“Beautiful church, isn’t it?”
All right. She sees me. But does she know I come in awe for the house, not the God? Does she notice the graceless sloshing of the half-drunk Coke bottle in my backpack? Does she realize I’d much rather kneel to the shattered bones and the bruised knuckles and the endless strength of God’s builders than to God Himself? Do I offend her? She tells me she comes here to pray. What have I come for?
I’ve given myself away. Believers don’t approach the altar on stealth mode, tiptoeing so their heels never knock on the tombstones lining the floor. Believers don’t fear they’ll fall into hard times should they step on one. Believers realize, perhaps better than I do, it’s been almost two centuries since we’ve buried anyone inside our places of worship—there’s no need to pay our respects to the ground we walk on anymore.
I am not in awe of God, but I am in awe of faith, like I am in awe of the stars and mile-long equations and women whose makeup never runs. All things I could have understood if only I had chosen differently. I have, for all intents and purposes, been initiated. I have looked around in Sunday school to see people, but no gods. I have wanted answers more than questions, or questions more than answers, but in any case, I have refused every single one, and demanded more. I have hoarded my weekly prayers to say them all at once, so they’d demand less of me. I have gone to confession to tell yet another man in a cassock that I do not understand what a sin is, but that God would probably not like that it takes me three hours to finish my meals, that I carve circles out of the red skins of my apples to make ladybugs. (I was six or seven, and I never ate the apples. I rarely ever ate anything.)
It’s not that I wish I’d stayed. It’s that I wish I knew what I’ve missed, and nothing—no witness account, no Bible verse, no woman in hot pink kissing a dead man in a cassock—seems like an accurate enough portrayal.

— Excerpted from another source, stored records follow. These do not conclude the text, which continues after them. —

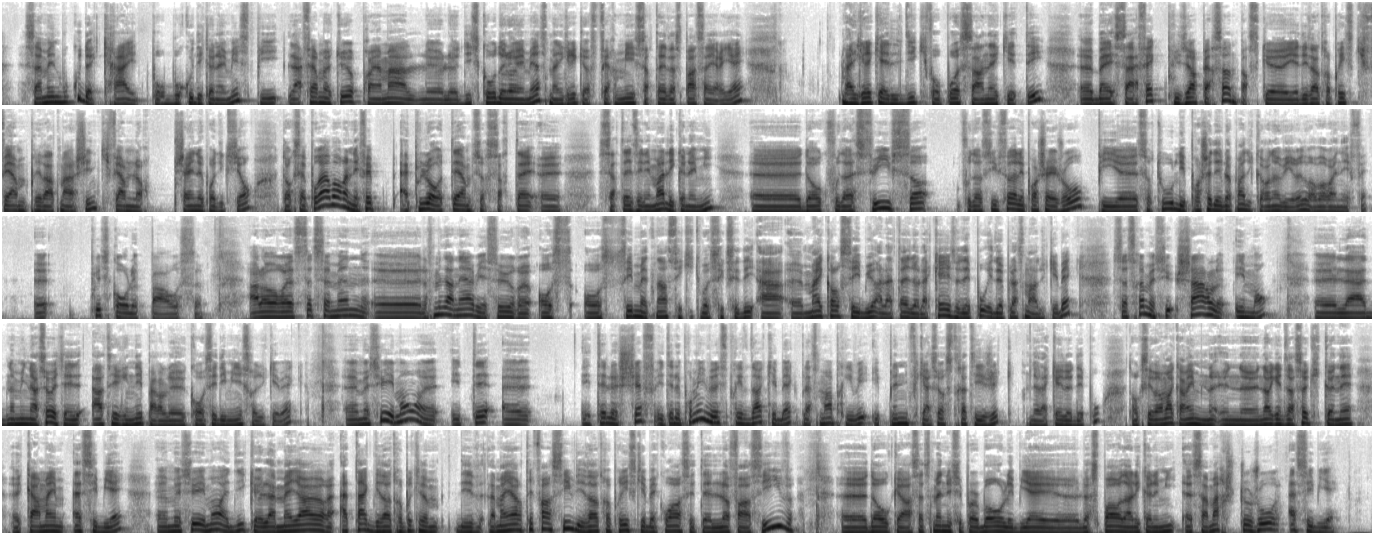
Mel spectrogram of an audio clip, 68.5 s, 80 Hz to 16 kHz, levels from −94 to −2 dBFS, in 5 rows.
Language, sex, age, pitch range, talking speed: French, male, 20-39, 120-150 Hz, 205 wpm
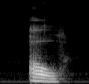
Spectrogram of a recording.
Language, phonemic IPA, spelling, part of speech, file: Dutch, /ɑl/, -al, suffix, Nl--al.ogg
- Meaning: -al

What’s that expression again? Lapsed Catholic. Defined in different ways by what has gone missing and what remains. There, yet not. Schrödinger’s Catholic. It’s been nearly two decades since my treacherous, voluntary malfunction, so perhaps I have yet to live long enough to regret my decision. One thing I do know, though. My soul would be poorer—not quite as golden, not quite as ostentatious, not quite as fatalist—if not for the bits and pieces where Catholicism has changed it. Should I carve them out now, and make a ladybug out of this particular apple, I do not know what it would look like. Only that I would not recognize it as my own.